"The $64,000 question is whether Senate Republicans will take the bait, because what the majority leader has done is turn the focus from Obamacare's troubles to a procedural battle on Capitol Hill," said Seiberg. "So if Republicans shut the government down again and threaten default and bring the workings of Congress to a halt that probably plays to the benefit of the Democrats."
He added that at first blush, the GOP has been "enormously measured" in its response, suggesting they might not wage all-out war on their Democratic colleagues, which could even help issues like housing finance reform to move along more successfully.
"You could even make the argument that housing finance reform is more possible, because Republicans want to demonstrate that they aren't going to shut things down over this fight," said Seiberg.
Mills added that reform of the government-sponsored enterprises could also gain momentum when Watt is installed at the FHFA by those interested in keeping the efforts started under DeMarco going.
"To extent that the political center is behind Corker-Warner, even if you didn't do anything legislatively, administratively that was already happening under DeMarco," he said. "Now that Watt will be in charge, the real question is, how much of DeMarco's strategic goals continues? If you wanted to see through what DeMarco was doing, you have a real incentive to push for compromise."
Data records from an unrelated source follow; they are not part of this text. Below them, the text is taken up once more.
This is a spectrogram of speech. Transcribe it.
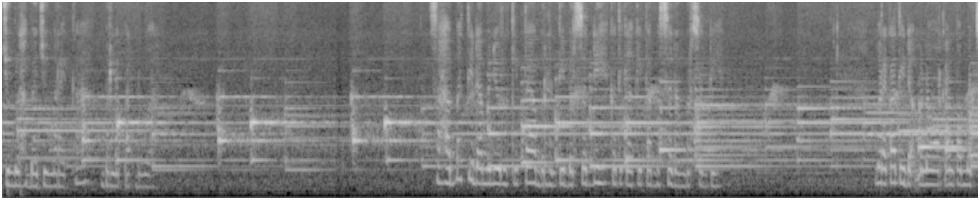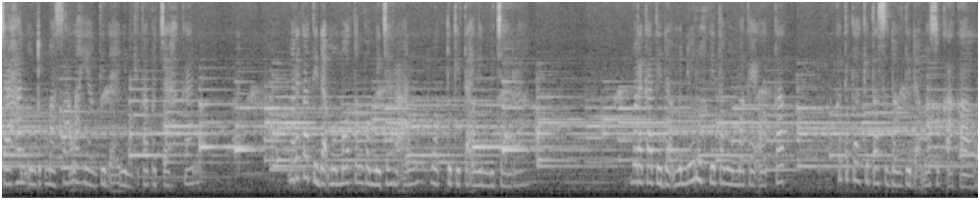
jumlah baju mereka berlipat dua. Sahabat tidak menyuruh kita berhenti bersedih ketika kita sedang bersedih. Mereka tidak menawarkan pemecahan untuk masalah yang tidak ingin kita pecahkan. Mereka tidak memotong pembicaraan waktu kita ingin bicara. Mereka tidak menyuruh kita memakai otak ketika kita sedang tidak masuk akal.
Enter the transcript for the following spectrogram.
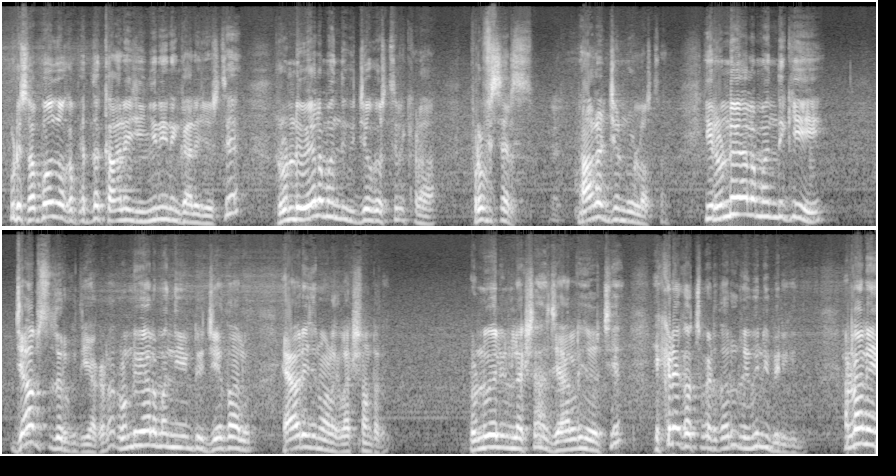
ఇప్పుడు సపోజ్ ఒక పెద్ద కాలేజ్ ఇంజనీరింగ్ కాలేజ్ వస్తే రెండు వేల మంది ఉద్యోగస్తులు ఇక్కడ ప్రొఫెసర్స్. నాలెడ్జ్ ఉన్న వాళ్ళు వస్తారు. ఈ రెండు వేల మందికి జాబ్స్ దొరుకుతాయి అక్కడ. రెండు వేల మంది ఇంటూ జీతాలు యావరేజ్ వాళ్ళకి లక్ష ఉంటుంది. రెండు వేల ఎనిమిది లక్షల శాలరీ వచ్చి ఇక్కడే ఖర్చు పెడతారు రెవెన్యూ పెరిగింది. అట్లానే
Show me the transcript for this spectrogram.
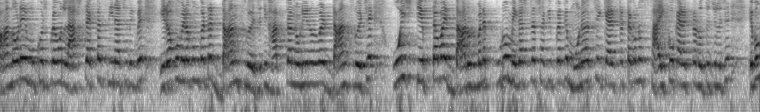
বানরের মুখোশ পরে এবং লাস্টে একটা সিন আছে দেখবে, এরকম এরকম একটা ডান্স রয়েছে, ঠিক হাতটা নড়িয়ে নড়িয়ে ডান্স রয়েছে। ওই স্টেপটা ভাই দারুণ মানে পুরো মেগাস্টার শাকিব খানকে মনে হচ্ছে এই ক্যারেক্টারটা কোনো সাইকো ক্যারেক্টার হতে চলেছে। এবং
More broadly speaking, however, the decision to go nuclear is likely to have some fallout. The rule change does not eliminate how much of lawmakers' limited time is required for nominees to go through the confirmation process, between the process of invoking cloture and the mandatory period for debate. To the extent the GOP is no longer inclined to let less controversial nominees pass via unanimous consent, lawmakers may need to devote considerably more time to the confirmation process at large.
"It allows Democrats to get nominees confirmed who were blocked by Republicans, but it also means that dozens of more easily confirmable lower profile nominees could now be held up if Republicans refuse to provide unanimous consent," said a former senior Senate aide. "There's just not enough time to vote individually on all the nominees the Senate considers."